Cleveland lawyer David Marburger told the Blade that the rules were not as problematic as those proposed a year ago, but that they still set a bad precedent. “It opens the way for broad swaths of closed court records,” he said. “The court assumes it has the authority to adopt these rules and amend them later to identify a record solely based on its content that should automatically be kept out of the public domain even if no litigant in a case asks that the record be closed.” Marburger questions the Court’s authority, in the first place, to issue general rules he says go beyond administrative housekeeping to affect litigants’ substantive rights.
Amendments proposing the new rules were submitted after some two years of work and research by the Commission on the Rules of Superintendence, which makes recommendations to the Supreme Court regarding the rules that govern all Ohio courts.
Language for the rules, the Court said, was based in part on the report and recommendations of the Privacy and Public Access Subcommittee of the Supreme Court’s Advisory Committee on Technology and the Courts, a subcommittee that included members of the public and the media.

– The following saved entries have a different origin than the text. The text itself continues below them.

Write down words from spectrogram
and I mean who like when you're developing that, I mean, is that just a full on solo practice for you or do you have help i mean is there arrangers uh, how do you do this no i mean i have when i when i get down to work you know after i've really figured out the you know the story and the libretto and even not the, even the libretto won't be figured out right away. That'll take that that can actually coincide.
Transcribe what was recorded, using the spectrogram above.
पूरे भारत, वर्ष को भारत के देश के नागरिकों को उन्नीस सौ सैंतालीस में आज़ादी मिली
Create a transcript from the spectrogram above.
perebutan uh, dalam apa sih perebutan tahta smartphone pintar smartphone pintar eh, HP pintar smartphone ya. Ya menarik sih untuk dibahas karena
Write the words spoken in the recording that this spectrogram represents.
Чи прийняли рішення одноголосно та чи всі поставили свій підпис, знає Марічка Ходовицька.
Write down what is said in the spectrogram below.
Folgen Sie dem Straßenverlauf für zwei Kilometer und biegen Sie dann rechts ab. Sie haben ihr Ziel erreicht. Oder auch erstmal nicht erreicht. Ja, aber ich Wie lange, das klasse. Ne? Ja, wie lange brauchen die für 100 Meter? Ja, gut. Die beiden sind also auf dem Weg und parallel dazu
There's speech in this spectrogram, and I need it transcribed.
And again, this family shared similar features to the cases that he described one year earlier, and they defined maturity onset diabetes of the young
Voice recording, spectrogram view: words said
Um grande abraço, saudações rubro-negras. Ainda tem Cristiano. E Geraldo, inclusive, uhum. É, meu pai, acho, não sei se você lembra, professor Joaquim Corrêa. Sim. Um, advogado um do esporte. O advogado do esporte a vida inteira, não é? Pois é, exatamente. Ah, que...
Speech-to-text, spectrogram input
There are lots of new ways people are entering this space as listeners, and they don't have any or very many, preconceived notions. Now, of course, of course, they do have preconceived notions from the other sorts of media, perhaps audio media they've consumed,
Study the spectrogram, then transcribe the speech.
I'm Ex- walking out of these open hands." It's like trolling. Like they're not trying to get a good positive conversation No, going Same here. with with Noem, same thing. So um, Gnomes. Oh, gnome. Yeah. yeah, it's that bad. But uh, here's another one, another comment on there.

Rules include:
- Definitions of court record, case document, administrative document, case file and other terms.
- A process for the sealing of court records. The court can consider whether to allow limited public access to a case document or information in a case document upon request by a party to the case or a person who is the subject of information in the case document only after finding by clear and convincing evidence that the presumption of public access is outweighed by a higher interest.
- A process by which any person may request access to a case document or information in a case document that has been granted limited public access. Currently when an entire record is sealed, no part of the record is accessible to the public, nor can it be petitioned to be accessible.
- A provision requiring the partial redaction or omission of personal identifiers, i.e. personal information that might contribute to identity theft, from a case document before the document is submitted to a court or filed with a clerk of court. The rules also state that a court or a clerk of court may provide a form for the recording of personal identifiers omitted from a case document. The court, clerk of court and parties would continue to have full access to this information.
The Court will instruct local court personnel next year in the intricacies familiarizing them with the public access rules.
Rules become effective May 1st. 2009